Inhibition of TGF-β Signaling Attenuates Disuse-induced Trabecular Bone Loss After Spinal Cord Injury in Male Mice
Sahbani, K.; Cardozo, C.P.; Bauman, W.A.; Tawfeek, H.A.
ISSN/ISBN: 1945-7170 PMID: 34791098 Accession: 079435579
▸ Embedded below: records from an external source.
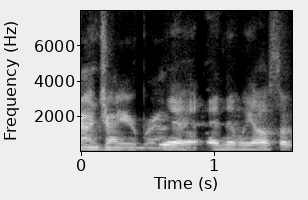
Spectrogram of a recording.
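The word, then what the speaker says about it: Ji'Ayir Brown: This is probably a wild statement, but if Gibson gets beat out by I think you pronounce it Jari Brown. Jair Brown.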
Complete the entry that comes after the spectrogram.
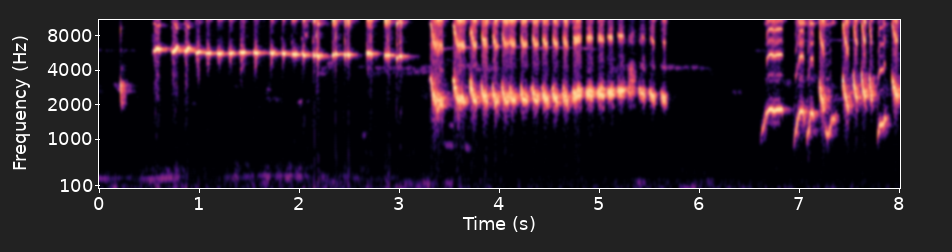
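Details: White-rumped shama song as a lure for other shamas: a thin high trill, then a loud rattling pulsed trill, then a few sharp rising whistles.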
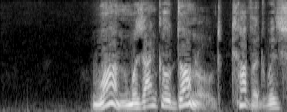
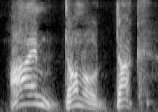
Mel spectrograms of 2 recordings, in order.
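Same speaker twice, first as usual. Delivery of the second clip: proud self-introduction; 8 semitones higher, slower than usual. A narrator's reading. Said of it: "he said to the innkeeper".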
Bone loss is one of the most common complications of immobilization after spinal cord injury (SCI). Whether transforming growth factor (TGF)-β signaling plays a role in SCI-induced disuse bone loss has not been determined. Thus, 16-week-old male mice underwent sham or spinal cord contusion injury to cause complete hindlimb paralysis. Five days later, 10 mg/kg/day control (IgG) or anti-TGF-β1,2,3 neutralizing antibody (1D11) was administered twice weekly for 4 weeks. Femurs were examined by micro-computed tomography (micro-CT) scanning and histology. Bone marrow (BM) supernatants were analyzed by enzyme-linked immunosorbent assay for levels of procollagen type 1 intact N-terminal propeptide (P1NP), tartrate-resistant acid phosphatase (TRAcP-5b), receptor activator of nuclear factor-kappa B ligand (RANKL), osteoprotegerin (OPG), and prostaglandin E2 (PGE2). Distal femoral micro-CT analysis showed that SCI-1D11 mice had significantly (P < .05) attenuated loss of trabecular fractional bone volume (123% SCI-1D11 vs 69% SCI-IgG), thickness (98% vs 81%), and connectivity (112% vs 69%) and improved the structure model index (2.1 vs 2.7). Histomorphometry analysis revealed that osteoclast numbers were lower in the SCI-IgG mice than in sham-IgG control. Biochemically, SCI-IgG mice had higher levels of P1NP and PGE2 but similar TRAcP-5b and RANKL/OPG ratio to the sham-IgG group. The SCI-1D11 group exhibited higher levels of P1NP but similar TRAcP-5b, RANKL/OPG ratio, and PGE2 to the sham-1D11 group. Furthermore, 1D11 treatment prevented SCI-induced hyperphosphorylation of tau protein in osteocytes, an event that destabilizes the cytoskeleton. Together, inhibition of TGF-β signaling after SCI protects trabecular bone integrity, likely by balancing bone remodeling, inhibiting PGE2 elevation, and preserving the osteocyte cytoskeleton.